Donner Party rescued from the Sierra Nevada Mountains

On February 19, 1847, the first rescuers reach surviving members of the Donner Party, a group of California-bound emigrants stranded by snow in the Sierra Nevada Mountains. In the summer of 1846, in the midst of a Western-bound fever sweeping the United States, 89 ...read more

U.S. Marines invade Iwo Jima

Operation Detachment, the U.S. Marines’ invasion of Iwo Jima, is launched. Iwo Jima was a barren Pacific island guarded by Japanese artillery, but to American military minds, it was prime real estate on which to build airfields to launch bombing raids against Japan, only 660 ...read more

Chicago Seven sentenced

The Chicago Seven (formerly the Chicago Eight—one defendant, Bobby Seale, was being tried separately) are acquitted of riot conspiracy charges, but found guilty of inciting riot. The eight antiwar activists were charged with the responsibility for the violent demonstrations at ...read more

This Day In History: FDR orders Japanese Americans into internment camps, February 19, 1942

FDR orders Japanese Americans into internment camps

On February 19, 1942, President Franklin D. Roosevelt signs Executive Order 9066, initiating a controversial World War II policy with lasting consequences for Japanese Americans. The document ordered the removal of resident enemy aliens from parts of the West vaguely identified ...read more

Thomas Edison patents the phonograph

The technology that made the modern music business possible came into existence in the New Jersey laboratory where Thomas Edison created the first device to both record sound and play it back.
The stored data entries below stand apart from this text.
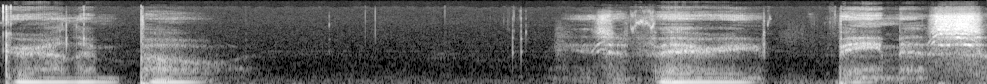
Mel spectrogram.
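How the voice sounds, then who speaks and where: The voice is somewhat breathy and the intonation is monotone and flat. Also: man. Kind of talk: casual intro to listener.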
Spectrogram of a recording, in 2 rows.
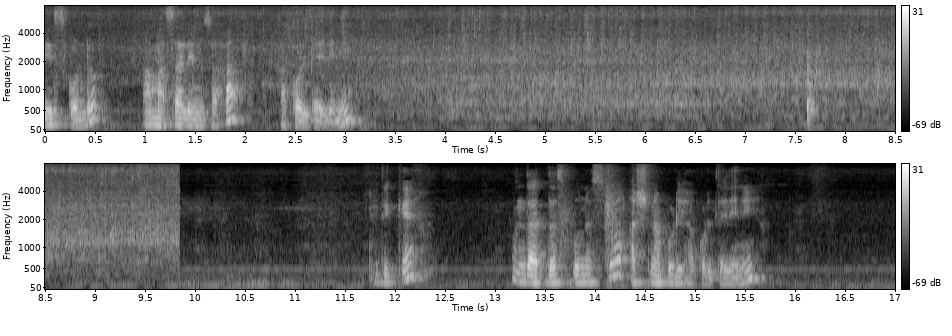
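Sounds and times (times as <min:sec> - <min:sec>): paste sizzling in hot oil: 0:00.2 - 0:09.9.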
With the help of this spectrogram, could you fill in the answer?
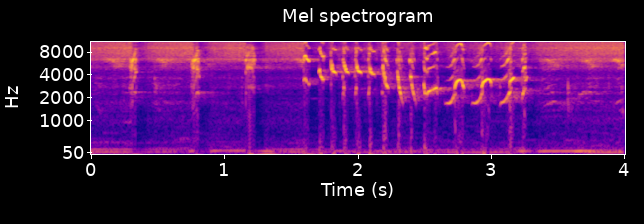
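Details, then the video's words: A white-rumped shama sings in a songbird training recording: a few spaced high notes, then a rapid series of curling, looping whistles delivered about three per second. "Masteran MURAI BATU No.1 paling di cari kicau mania mantab"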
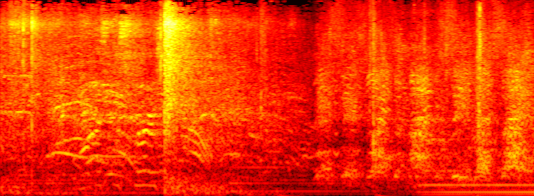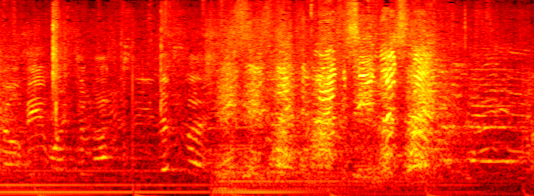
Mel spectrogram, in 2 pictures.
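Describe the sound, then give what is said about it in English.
A large protest crowd in Seattle shouts and chants in overlapping voices, loud, with a steady low hum beneath and occasional sharp bangs of police stun grenades cutting through the roar. “In Seattle, police used stun grenades to try and break up a crowd after officers said that they were injured by people throwing rocks and bottles.”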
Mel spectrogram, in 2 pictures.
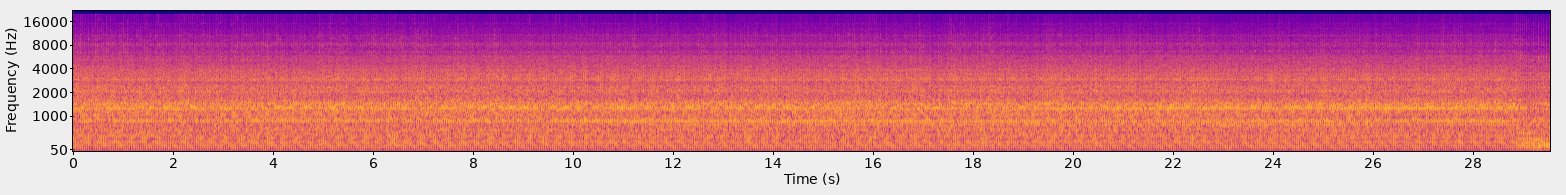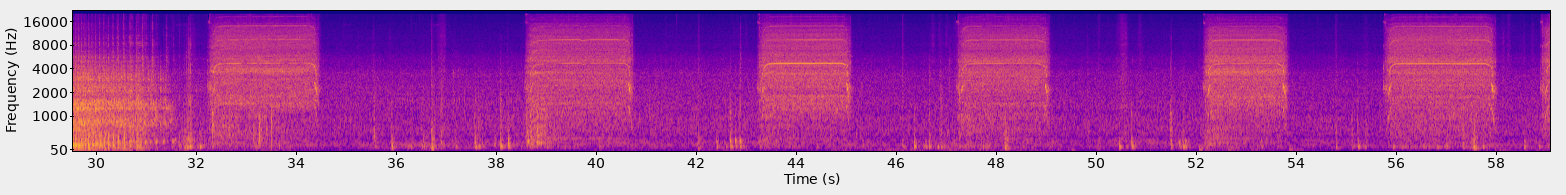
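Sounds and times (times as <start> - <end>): machine running and winding down: 0.0 - 31.6, 43.2 - 44.0, 55.8 - 58.0
power drill whining: 0.0 - 34.5, 38.6 - 40.8, 43.2 - 45.2, 47.1 - 49.2, 52.1 - 54.0, 55.8 - 58.2.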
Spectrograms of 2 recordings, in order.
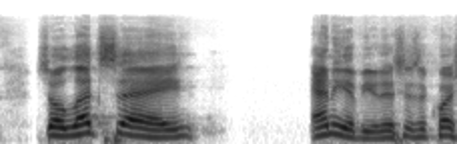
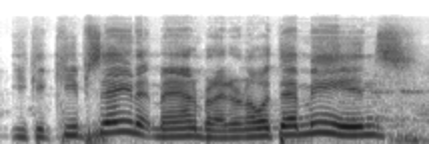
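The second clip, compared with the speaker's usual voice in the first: normal talking voice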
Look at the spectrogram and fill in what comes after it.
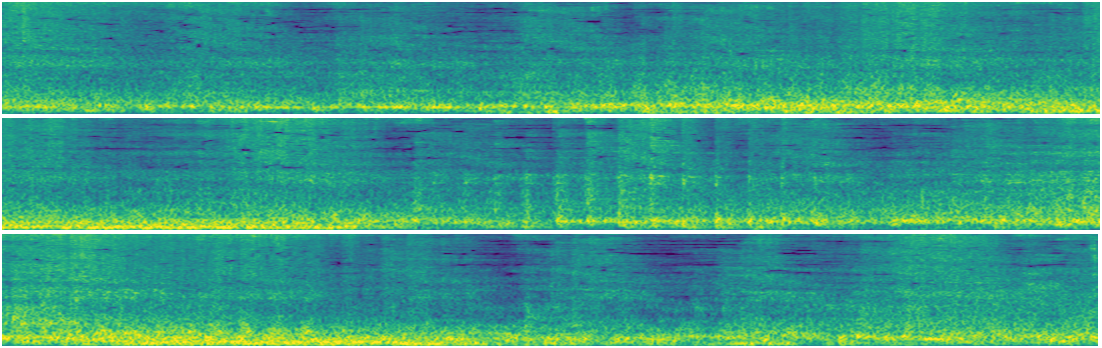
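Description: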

He was awarded U.S. Patent No. 200,521 for his invention—the phonograph—on February 19, ...read more

San Francisco vigilantes take the law into their own hands
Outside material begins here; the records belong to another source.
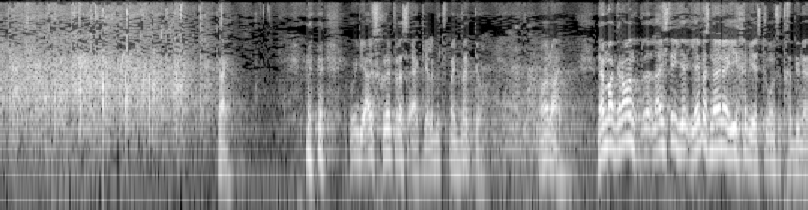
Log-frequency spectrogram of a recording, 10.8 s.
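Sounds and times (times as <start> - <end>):
audience applause: 0.0 - 3.0
speech: 2.9 - 3.2, 4.1 - 10.7
laughter: 6.1 - 7.8.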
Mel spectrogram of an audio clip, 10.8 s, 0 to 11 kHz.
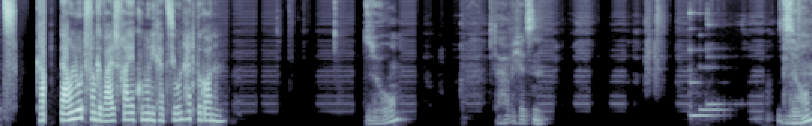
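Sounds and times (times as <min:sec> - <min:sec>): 
speech: 0:00.0 - 0:00.2, 0:00.8 - 0:03.1, 0:04.9 - 0:05.5, 0:06.6 - 0:07.4, 0:09.2 - 0:10.8
electronic phone notification chime: 0:09.2 - 0:09.9.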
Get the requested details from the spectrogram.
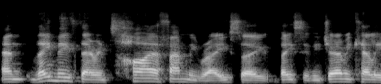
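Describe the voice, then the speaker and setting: Speaking fairly quickly in a southern English accent, the voice shows ordinary pitch variation. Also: man. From England. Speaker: leadership consultant and co-founder. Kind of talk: podcast interview.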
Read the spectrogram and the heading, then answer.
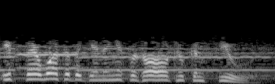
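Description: Ominous high-voiced radio mystery narrator. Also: male voice, very animated. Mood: tense, dramatic. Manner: ominous, dramatic, deliberate delivery. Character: the Whistler, mysterious knowing male night-walker narrator of dark tales. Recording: old narrowband radio recording with music.

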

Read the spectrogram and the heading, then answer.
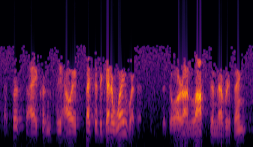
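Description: An actor playing a shrewd, steady man exposing a killer, pointed and knowing, in 1940s radio drama style. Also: mid-range voice, a little fast, breathy edge, lightly acted. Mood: explaining. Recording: narrow old radio broadcast recording.

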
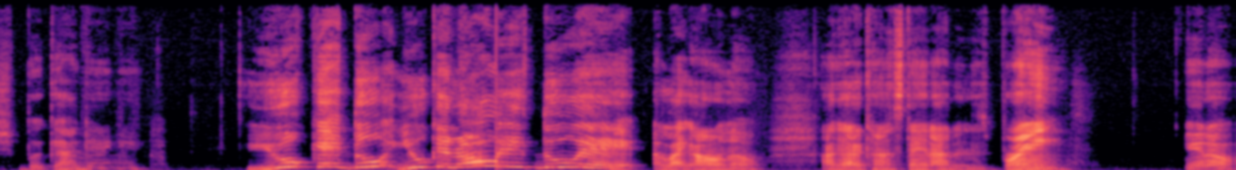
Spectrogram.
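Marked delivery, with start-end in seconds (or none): 1.9-4.9 acted-out, very high, booming, drawn-out loud cheer. Retelling what was said to a son getting ready for school: retelling own loud encouragement. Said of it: "real loud this morning".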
An angry mob in San Francisco’s business district ”tries” two Australian suspects in the robbery and assault of C. J. Jansen. When the makeshift jury deadlocked, the suspects were returned to law enforcement officials.  Jansen was working at his store at the corner of Montgomery ...read more

United States calls situation in El Salvador a communist plot

The U.S. government releases a report detailing how the “insurgency in El Salvador has been progressively transformed into a textbook case of indirect armed aggression by communist powers.” The report was another step indicating that the new administration of Ronald Reagan was ...read more

Congress overlooks Benedict Arnold for promotion

On February 19, 1777, the Continental Congress votes to promote Thomas Mifflin, Arthur St. Clair, William Alexander, Lord Stirling, Adam Stephen and Benjamin Lincoln to the rank of major general. Although the promotions were intended in part to balance the number of generals ...read more